The profiling and research project utilized a standard monitoring tool on the day of the latest Barangay Elections in 2013 and focused interviews of election officers and volunteer non-teacher BETs. The standard monitoring tool is basically a checklist, composed of the step by step instructions from the General Instruction Sheet from the COMELEC. Ultimately, the results showed that non-teacher BETs are available in all of the areas where election officers were interviewed and that most of those who were appointed come mostly from the government sector. But, there is an apparent gap in engaging the civic societies to volunteer, primarily because of the practice of personal referral for the appointees, lacking the systematic way of applying for the positions.
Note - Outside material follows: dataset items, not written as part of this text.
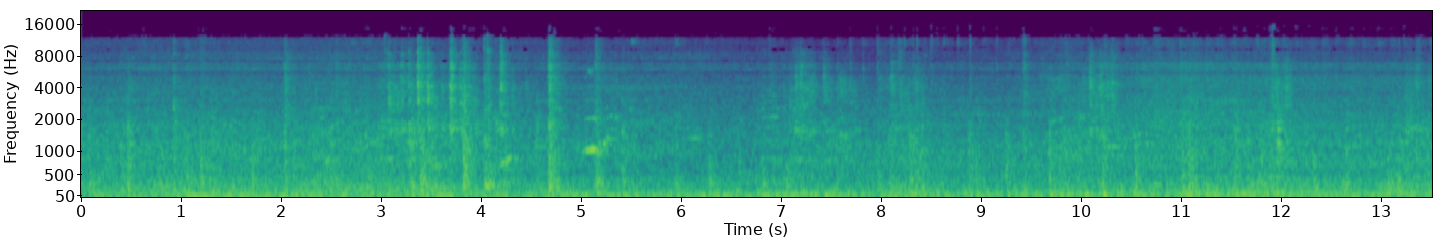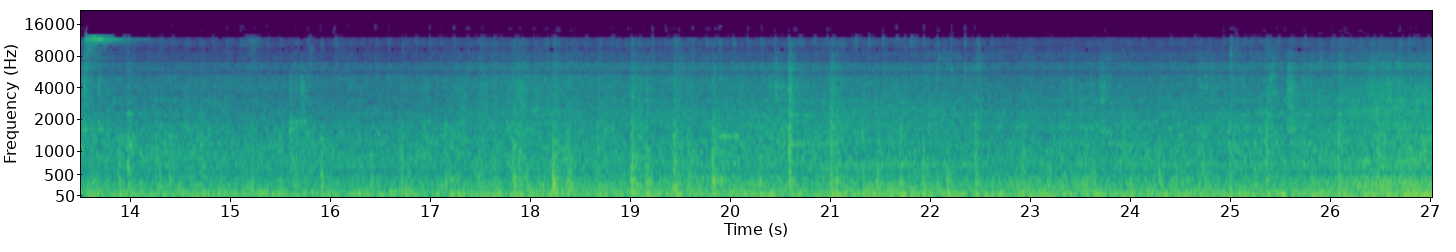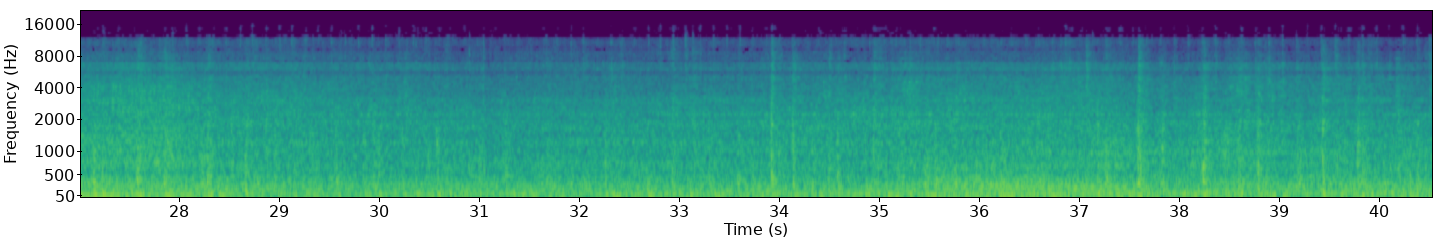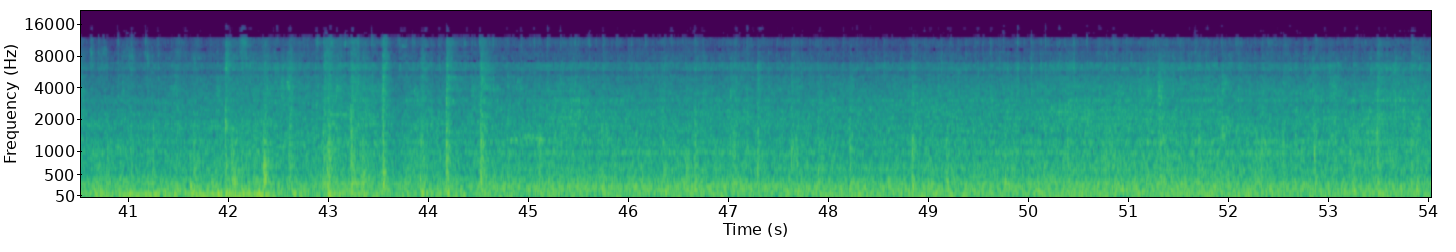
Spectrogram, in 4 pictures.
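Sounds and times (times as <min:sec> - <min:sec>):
clicks over rail joints: 0:00.0 - 0:54.0
train wheels rumbling on track: 0:00.0 - 0:54.0
brief high squeal: 0:05.0 - 0:06.3.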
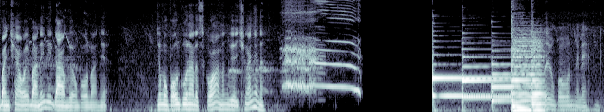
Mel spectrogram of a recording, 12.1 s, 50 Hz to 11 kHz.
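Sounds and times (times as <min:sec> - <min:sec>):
rooster crowing: 0:04.4 - 0:07.3.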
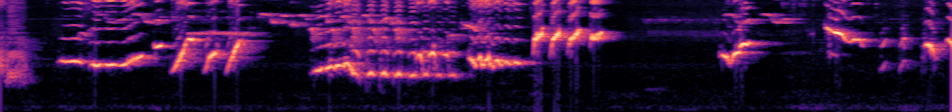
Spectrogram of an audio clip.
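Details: White-rumped shama song recorded as a lure for captive birds, with rich warbling whistles, quick trills and harsh accents, broken by a short pause before more sliding notes.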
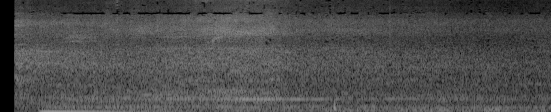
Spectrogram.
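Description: An elderly woman speaks close to a microphone.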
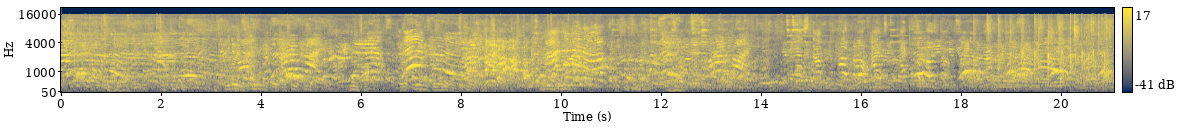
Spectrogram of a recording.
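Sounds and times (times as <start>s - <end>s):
children chattering and calling out: 0.0s - 21.0s.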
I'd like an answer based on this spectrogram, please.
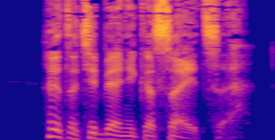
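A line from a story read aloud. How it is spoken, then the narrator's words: Rude, then coughing. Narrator (Russian): грубо ответил он и тут же закашлялся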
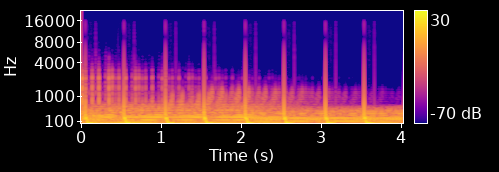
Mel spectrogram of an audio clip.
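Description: Dub techno: a steady four-on-the-floor kick drum, about two beats a second, under a sustained droning chord. The hi-hats drop out and the upper sounds grow steadily more muffled as a filter closes.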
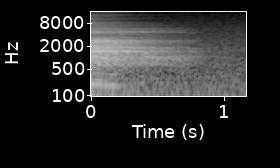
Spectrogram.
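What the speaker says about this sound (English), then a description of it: "exhale through the mouth" A single deep exhale through the mouth during a yoga pose, a soft breathy rush that fades out over about a second, close and quiet, with no talking.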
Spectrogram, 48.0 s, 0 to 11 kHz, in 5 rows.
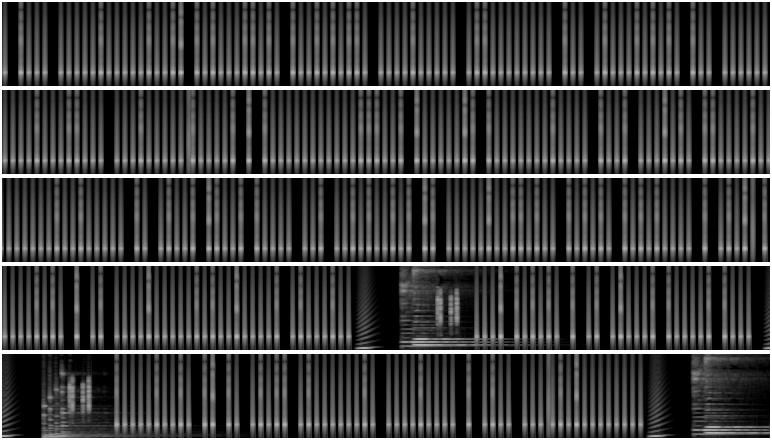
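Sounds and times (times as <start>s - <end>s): message chime: 33.8s - 35.3s, 38.9s - 40.5s, 47.1s - 48.0s
phone keyboard typing clicks: 34.0s - 38.2s, 38.9s - 46.4s
keyboard tap clicks: 34.2s - 35.7s, 39.0s - 40.8s.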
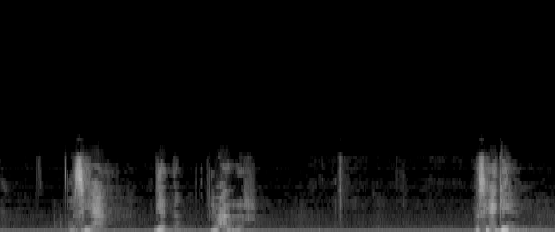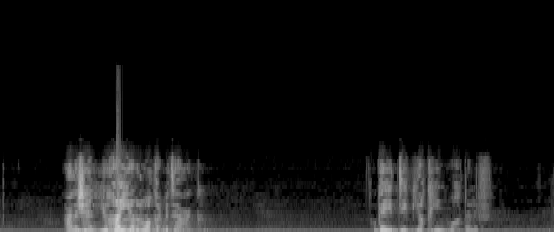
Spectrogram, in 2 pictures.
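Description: A middle-aged man preaches passionately into a microphone, in short bursts with pauses, sometimes shouting.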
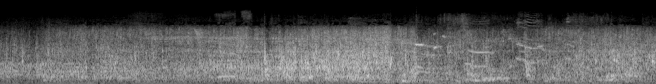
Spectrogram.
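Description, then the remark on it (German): A small rowboat is rowed through choppy water toward stone landing steps in wind and sea spray, with a steady, dense wash of waves and splashing and gusts of wind swelling midway, continuing without pause. “Ihr könnt ohne Schwierigkeiten an die Steinstufen ranrudern und an einem Steinpfosten festmachen.”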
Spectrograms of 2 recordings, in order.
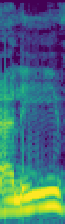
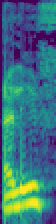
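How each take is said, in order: First: The word is said slowly and drawn out. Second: The word is said quickly and short. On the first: The speaker calls it wrong. "এভাবে টেনে পড়ে থাকি, এভাবে টেনে পড়া যাবে না।" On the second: The speaker calls it right. "আলিফ হরফকে তাড়াতাড়ি করে উচ্চারণ করব।"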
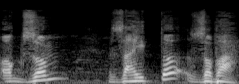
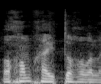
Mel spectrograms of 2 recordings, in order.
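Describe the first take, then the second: First: It has a ks sound and ends with zaba. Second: It has no ks sound and ends with sabha. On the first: This is how an outsider reads the English spelling. The speaker calls it wrong. "বাহিৰৰ মানুহে যদি পঢ়ে ... তেতিয়া সেইটো হ'ব" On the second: This is the name as it should be said. The speaker calls it right. "অসম সাহিত্য সভা লাগে"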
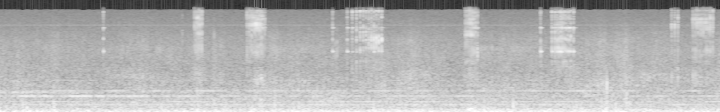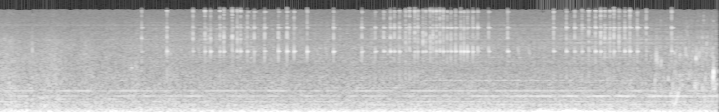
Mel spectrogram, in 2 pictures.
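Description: Ultralight spinning reel being cranked on a retrieve: scattered short clicking bursts in the first half, then a dense run of fine clicks, with a low thump shortly before the end as the rod loads with a hooked fish.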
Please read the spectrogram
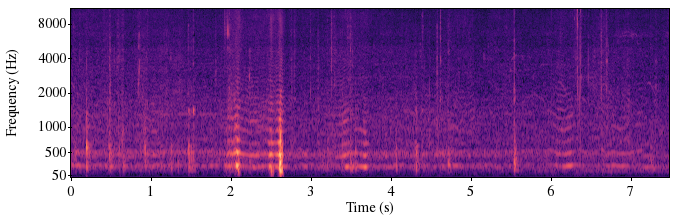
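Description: A package of Italian honeybees buzzing steadily, with a few metal clicks and one sharp knock about two and a half seconds in as a hive tool pries at the syrup can stuck in the package.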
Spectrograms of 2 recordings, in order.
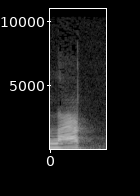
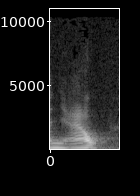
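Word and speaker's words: nhạo (樂): Tín nhạo, ở đây tín là niềm tin, chữ này có khi đọc là lạc, lạc là vui, nhưng mà phải đọc là nhạo.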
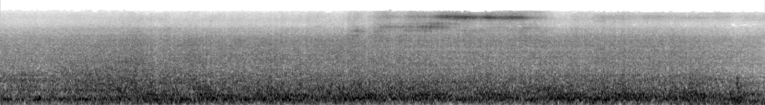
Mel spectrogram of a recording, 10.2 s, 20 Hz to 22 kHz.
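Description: Taiwan Railways EMU700 electric multiple unit passing close by, a steady rumble of wheels on rail. A thin high-pitched whine rises over it for a couple of seconds around the middle as the cars go by.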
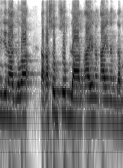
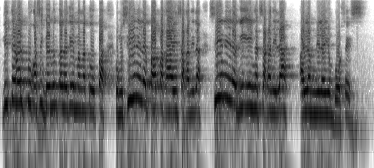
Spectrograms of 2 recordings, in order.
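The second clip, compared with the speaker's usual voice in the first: ordinary talk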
The prospect application process shall be primarily regulated by the COMELEC, mainly because the BEIs and the BETs shall, in accordance with the law, serve as the deputies of the Commission. The movement shall facilitate the integration of the non- public teacher volunteers into the system. A sample enumeration of non-public school teacher volunteers is given by the law. R.A. No. 6646 actually gives a list of the electoral system’s alternatives for public school teachers. Based on Article 13 of the law, these are “teachers in private schools, employees in the civil service, or other citizens of known probity and competence who are registered voters of the city or municipality” to which they will serve. However, the alternatives will apply only when there is insufficiency of public school teachers.

The transformation from the mandatory to the voluntary nature of election work shall ultimately imbibe in the prospect volunteers the accountability that was, since time immemorial, lacking in the system of our elections. It is a revolutionary move, which, might entail additional work for all, but could make our democracy be more realistic and accessible more than ever.

*with contributions by Nellaine Soliman
Helen Graido is a senior year student of the Ateneo Law School and a member of the Legal Network for Truthful Elections (LENTE)

Leave a Reply

*